Understanding Your Real Estate Investment Objective

Conceptual paper house on the washing line – 3d render

Real estate investment involves placing your capital in real property with the expectation of generating favorable rates of return along with the amount invested (i.e., you want your investment back with a return to cover the risk). As a result, many investors are very interested in wealth maximization and therefore are always searching for competitive rates of return, and this is why many turn to real estate investing. To maximize yields consistent with acceptable levels of risk.

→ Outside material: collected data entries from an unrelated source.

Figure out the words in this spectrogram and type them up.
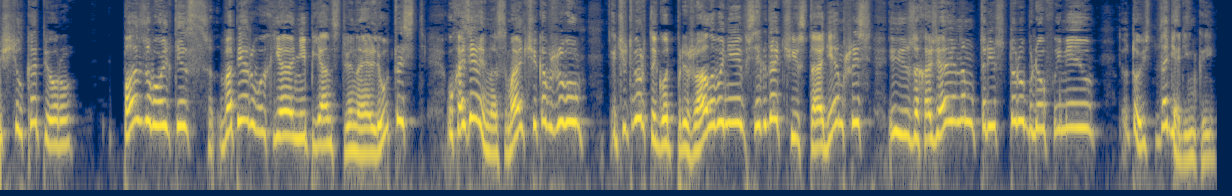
щелкоперу? — Позвольте-с, во-первых, я не пьянственная лютость, у хозяина с мальчиков живу, четвертый год при жаловании, всегда чисто одемшись, и за хозяином триста рублев имею, то есть за дяденькой.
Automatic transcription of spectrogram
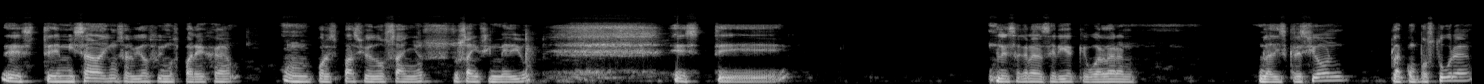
Este, Misada y un servidor fuimos pareja mm, por espacio de dos años, dos años y medio. Este, les agradecería que guardaran la discreción, la compostura.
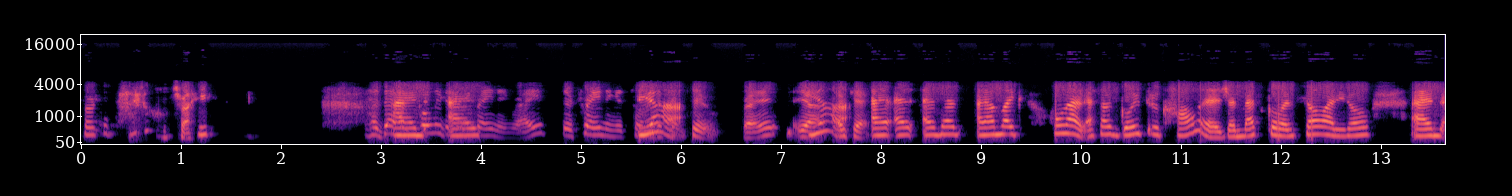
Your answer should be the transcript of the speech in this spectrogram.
sorts of titles right has that totally different training right their training is totally yeah. different too right yeah, yeah. okay and, and and then and i'm like hold on as i was going through college and med school and so on you know and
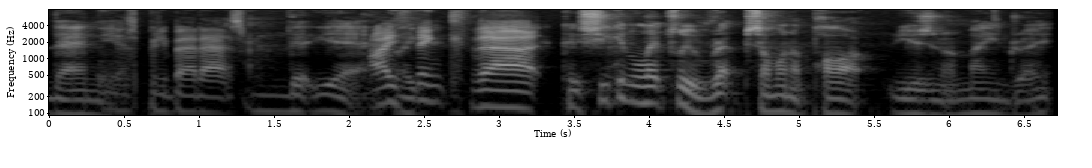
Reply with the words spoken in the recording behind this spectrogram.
then he is pretty badass. th- yeah, I like- think that Cause she can literally rip someone apart using her mind, right?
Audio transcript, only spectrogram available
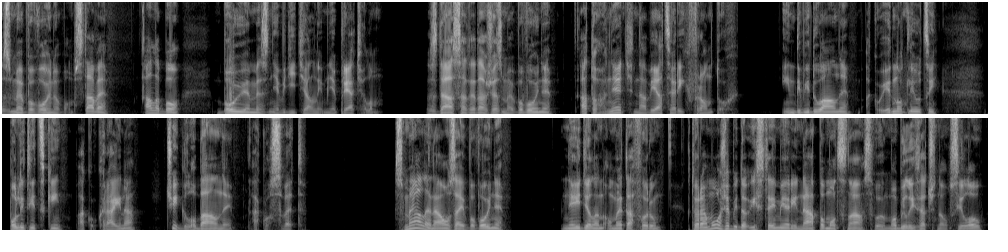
sme vo vojnovom stave alebo bojujeme s neviditeľným nepriateľom. Zdá sa teda, že sme vo vojne a to hneď na viacerých frontoch. Individuálne ako jednotlivci, politicky ako krajina či globálne ako svet. Sme ale naozaj vo vojne? Nejde len o metaforu, ktorá môže byť do istej miery nápomocná svojou mobilizačnou silou,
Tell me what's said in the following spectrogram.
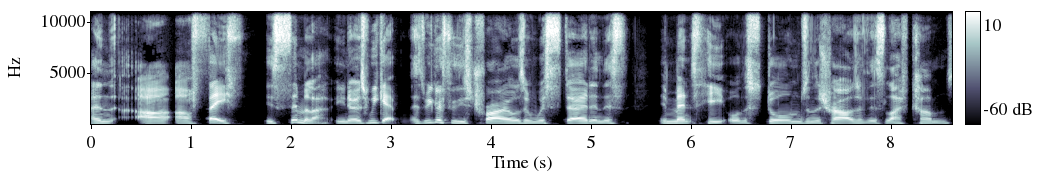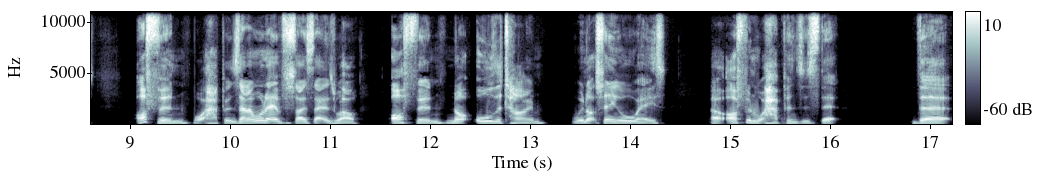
and our our faith is similar you know as we get as we go through these trials and we're stirred in this immense heat or the storms and the trials of this life comes often what happens and i want to emphasize that as well often not all the time we're not saying always. Uh, often, what happens is that the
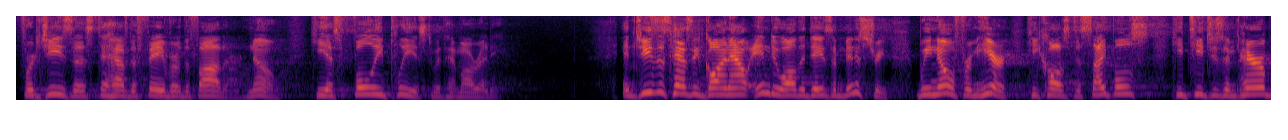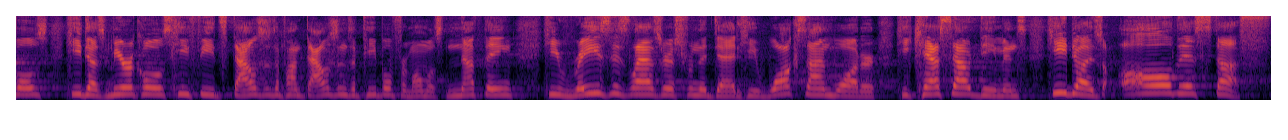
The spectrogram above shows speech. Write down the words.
for Jesus to have the favor of the Father. No, he is fully pleased with him already. And Jesus hasn't gone out into all the days of ministry. We know from here, he calls disciples, he teaches in parables, he does miracles, he feeds thousands upon thousands of people from almost nothing. He raises Lazarus from the dead, he walks on water, he casts out demons. He does all this stuff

Okay, but bear in mind that yields from a real estate investment result from a host of sources that include annual after-tax cash flows, equity buildup through appreciation of the property, and cash flow after tax once the rental property is sold or upon some other form of disposition. Fair enough; so let’s move on and discuss some typical investment objectives you should understand.

Leverage, of course, is paramount to any investment decision. It is always an advantage to an investor to use other people’s money to magnify the rate of return on investment equity at the same time being able to control the investment property. This is made possible when you are able to borrow money against the rental property, and in fact, allows you to control a larger investment than would be possible without borrowed resources. So always approach your decision to invest in real estate seeking to leverage the property and use other people’s money to help get you your rate of return.

Your personal investment objectives are also important. You may want to purchase a rental property in a location that will insure low vacancies. Or perhaps you want ownership and control of a property that will give you a pride of ownership. Maybe you just want to acquire a rental property to insure your financial security upon retirement. Your own particular objective for investing in real estate is very important.

Tax shelter advantages might pose another objective you have that would drive you to make a real estate investment. Investors that own rental property can defer tax on income through depreciation, a variety of tax credits, the conversion of qualified into qualified income sources into capital gain tax treatment, and more.

Finally, you might simply want to diversify your portfolio. Perhaps the role in selection of real estate as an investment is your way of spreading risk management over different types of assets.

Okay, but here’s the bottom line. Regardless what objective drives you to real estate investing, you must not neglect doing your homework and running the numbers on any rental property you consider purchasing. Like the proverbial saying, “measure twice and cut once.” That’s how the most prudent and successful investors do it.